::: MATERIAL FOR THIS TASK :::

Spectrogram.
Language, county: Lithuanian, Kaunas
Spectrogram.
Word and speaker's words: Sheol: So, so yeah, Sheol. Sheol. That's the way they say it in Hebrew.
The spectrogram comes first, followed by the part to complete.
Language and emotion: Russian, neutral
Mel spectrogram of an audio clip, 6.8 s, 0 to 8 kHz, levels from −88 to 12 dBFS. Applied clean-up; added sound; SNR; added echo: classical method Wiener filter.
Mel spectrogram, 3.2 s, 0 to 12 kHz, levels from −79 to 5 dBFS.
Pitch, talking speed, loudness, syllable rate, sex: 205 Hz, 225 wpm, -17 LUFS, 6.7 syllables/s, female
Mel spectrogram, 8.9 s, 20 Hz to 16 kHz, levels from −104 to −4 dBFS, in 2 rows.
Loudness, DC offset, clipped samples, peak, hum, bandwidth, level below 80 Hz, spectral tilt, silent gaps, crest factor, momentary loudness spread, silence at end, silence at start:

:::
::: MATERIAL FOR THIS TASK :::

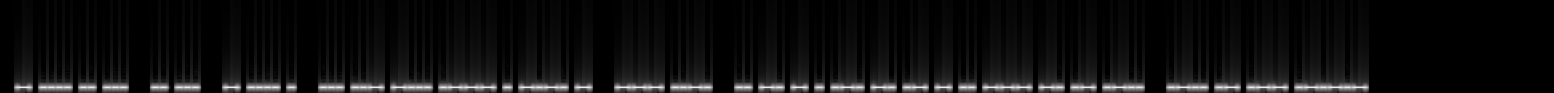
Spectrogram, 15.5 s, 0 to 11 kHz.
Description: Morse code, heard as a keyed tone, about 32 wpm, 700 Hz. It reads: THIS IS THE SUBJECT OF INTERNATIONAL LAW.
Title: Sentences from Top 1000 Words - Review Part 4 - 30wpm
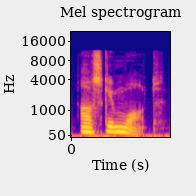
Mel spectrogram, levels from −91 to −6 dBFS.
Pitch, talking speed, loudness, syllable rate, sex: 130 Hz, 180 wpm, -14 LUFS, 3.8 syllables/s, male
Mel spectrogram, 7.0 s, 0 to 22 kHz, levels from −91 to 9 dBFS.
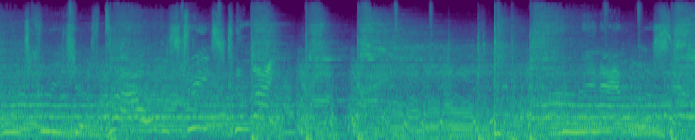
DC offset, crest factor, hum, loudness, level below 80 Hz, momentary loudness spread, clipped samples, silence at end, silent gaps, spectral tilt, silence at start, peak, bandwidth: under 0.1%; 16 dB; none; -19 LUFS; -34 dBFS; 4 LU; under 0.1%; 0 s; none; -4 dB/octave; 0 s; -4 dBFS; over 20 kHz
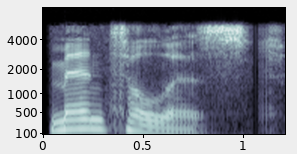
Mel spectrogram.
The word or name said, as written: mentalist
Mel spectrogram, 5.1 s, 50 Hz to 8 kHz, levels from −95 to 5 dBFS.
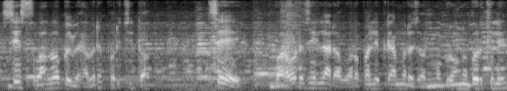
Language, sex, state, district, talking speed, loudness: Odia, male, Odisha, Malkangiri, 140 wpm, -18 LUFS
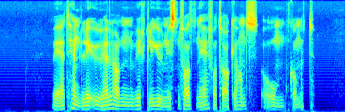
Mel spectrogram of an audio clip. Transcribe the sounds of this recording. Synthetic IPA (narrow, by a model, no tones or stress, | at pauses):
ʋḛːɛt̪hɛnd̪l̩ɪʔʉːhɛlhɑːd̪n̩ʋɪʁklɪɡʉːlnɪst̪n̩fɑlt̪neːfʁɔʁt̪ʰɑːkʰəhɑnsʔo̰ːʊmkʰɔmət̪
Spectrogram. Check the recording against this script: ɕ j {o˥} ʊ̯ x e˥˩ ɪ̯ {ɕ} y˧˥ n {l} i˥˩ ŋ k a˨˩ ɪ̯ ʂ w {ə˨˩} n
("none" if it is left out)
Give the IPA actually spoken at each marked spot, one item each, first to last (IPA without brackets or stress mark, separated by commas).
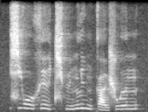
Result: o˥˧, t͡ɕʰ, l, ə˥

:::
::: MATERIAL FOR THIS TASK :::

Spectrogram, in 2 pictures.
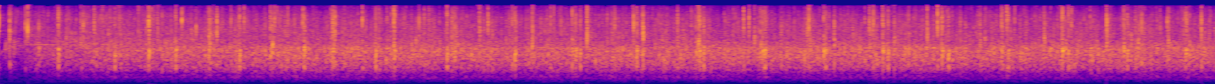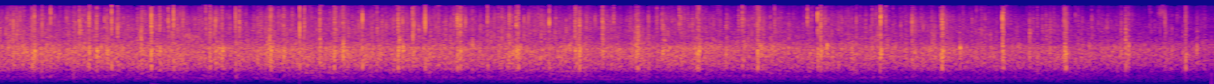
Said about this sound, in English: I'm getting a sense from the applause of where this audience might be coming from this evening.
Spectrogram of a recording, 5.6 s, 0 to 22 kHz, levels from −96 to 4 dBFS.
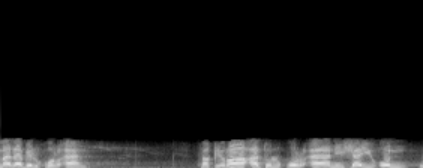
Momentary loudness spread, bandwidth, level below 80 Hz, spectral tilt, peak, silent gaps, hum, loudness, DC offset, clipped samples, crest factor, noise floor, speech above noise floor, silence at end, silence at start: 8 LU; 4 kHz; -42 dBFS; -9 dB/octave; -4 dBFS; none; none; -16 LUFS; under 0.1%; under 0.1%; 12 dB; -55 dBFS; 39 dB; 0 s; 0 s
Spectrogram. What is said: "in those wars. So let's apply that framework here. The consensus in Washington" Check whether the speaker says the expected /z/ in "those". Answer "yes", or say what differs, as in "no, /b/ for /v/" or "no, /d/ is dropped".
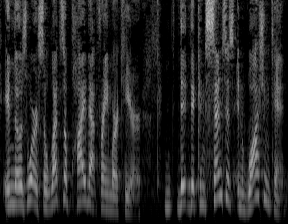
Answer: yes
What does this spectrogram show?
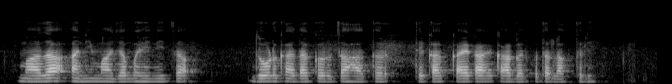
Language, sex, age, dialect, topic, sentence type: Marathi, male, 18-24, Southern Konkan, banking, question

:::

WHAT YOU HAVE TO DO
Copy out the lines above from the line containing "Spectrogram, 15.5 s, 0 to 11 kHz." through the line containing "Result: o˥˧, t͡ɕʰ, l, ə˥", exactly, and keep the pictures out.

EXERCISE RESULT
Spectrogram, 15.5 s, 0 to 11 kHz.
Description: Morse code, heard as a keyed tone, about 32 wpm, 700 Hz. It reads: THIS IS THE SUBJECT OF INTERNATIONAL LAW.
Title: Sentences from Top 1000 Words - Review Part 4 - 30wpm
Mel spectrogram, levels from −91 to −6 dBFS.
Pitch, talking speed, loudness, syllable rate, sex: 130 Hz, 180 wpm, -14 LUFS, 3.8 syllables/s, male
Mel spectrogram, 7.0 s, 0 to 22 kHz, levels from −91 to 9 dBFS.
DC offset, crest factor, hum, loudness, level below 80 Hz, momentary loudness spread, clipped samples, silence at end, silent gaps, spectral tilt, silence at start, peak, bandwidth: under 0.1%; 16 dB; none; -19 LUFS; -34 dBFS; 4 LU; under 0.1%; 0 s; none; -4 dB/octave; 0 s; -4 dBFS; over 20 kHz
Mel spectrogram.
The word or name said, as written: mentalist
Mel spectrogram, 5.1 s, 50 Hz to 8 kHz, levels from −95 to 5 dBFS.
Language, sex, state, district, talking speed, loudness: Odia, male, Odisha, Malkangiri, 140 wpm, -18 LUFS
Mel spectrogram of an audio clip. Transcribe the sounds of this recording. Synthetic IPA (narrow, by a model, no tones or stress, | at pauses):
ʋḛːɛt̪hɛnd̪l̩ɪʔʉːhɛlhɑːd̪n̩ʋɪʁklɪɡʉːlnɪst̪n̩fɑlt̪neːfʁɔʁt̪ʰɑːkʰəhɑnsʔo̰ːʊmkʰɔmət̪
Spectrogram. Check the recording against this script: ɕ j {o˥} ʊ̯ x e˥˩ ɪ̯ {ɕ} y˧˥ n {l} i˥˩ ŋ k a˨˩ ɪ̯ ʂ w {ə˨˩} n
("none" if it is left out)
Give the IPA actually spoken at each marked spot, one item each, first to last (IPA without brackets or stress mark, separated by commas).
Result: o˥˧, t͡ɕʰ, l, ə˥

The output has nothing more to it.